> PROBLEM STATEMENT:
Your answer should be the records, copied exactly, with the pictures removed.

> THE INPUT:
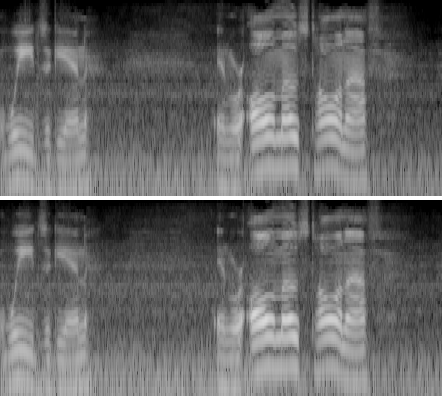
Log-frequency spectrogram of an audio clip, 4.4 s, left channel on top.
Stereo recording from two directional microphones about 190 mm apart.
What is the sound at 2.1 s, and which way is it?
Speech, centre (ahead or behind).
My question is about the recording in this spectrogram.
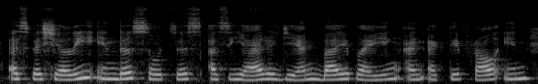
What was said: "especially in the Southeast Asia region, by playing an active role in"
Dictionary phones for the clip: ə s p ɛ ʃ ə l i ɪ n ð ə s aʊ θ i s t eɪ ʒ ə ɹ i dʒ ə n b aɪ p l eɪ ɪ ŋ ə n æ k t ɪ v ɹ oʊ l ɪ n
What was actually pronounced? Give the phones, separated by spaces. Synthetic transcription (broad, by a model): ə s p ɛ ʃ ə l i ɪ n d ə s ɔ s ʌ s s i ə ɹ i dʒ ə n b aɪ p l eɪ ɪ ŋ ə n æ k t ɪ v ɹ oʊ l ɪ n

> ANSWER FOR THE TASK:
Log-frequency spectrogram of an audio clip, 4.4 s, left channel on top.
Stereo recording from two directional microphones about 190 mm apart.
What is the sound at 2.1 s, and which way is it?
Speech, centre (ahead or behind).
My question is about the recording in this spectrogram.
What was said: "especially in the Southeast Asia region, by playing an active role in"
Dictionary phones for the clip: ə s p ɛ ʃ ə l i ɪ n ð ə s aʊ θ i s t eɪ ʒ ə ɹ i dʒ ə n b aɪ p l eɪ ɪ ŋ ə n æ k t ɪ v ɹ oʊ l ɪ n
What was actually pronounced? Give the phones, separated by spaces. Synthetic transcription (broad, by a model): ə s p ɛ ʃ ə l i ɪ n d ə s ɔ s ʌ s s i ə ɹ i dʒ ə n b aɪ p l eɪ ɪ ŋ ə n æ k t ɪ v ɹ oʊ l ɪ n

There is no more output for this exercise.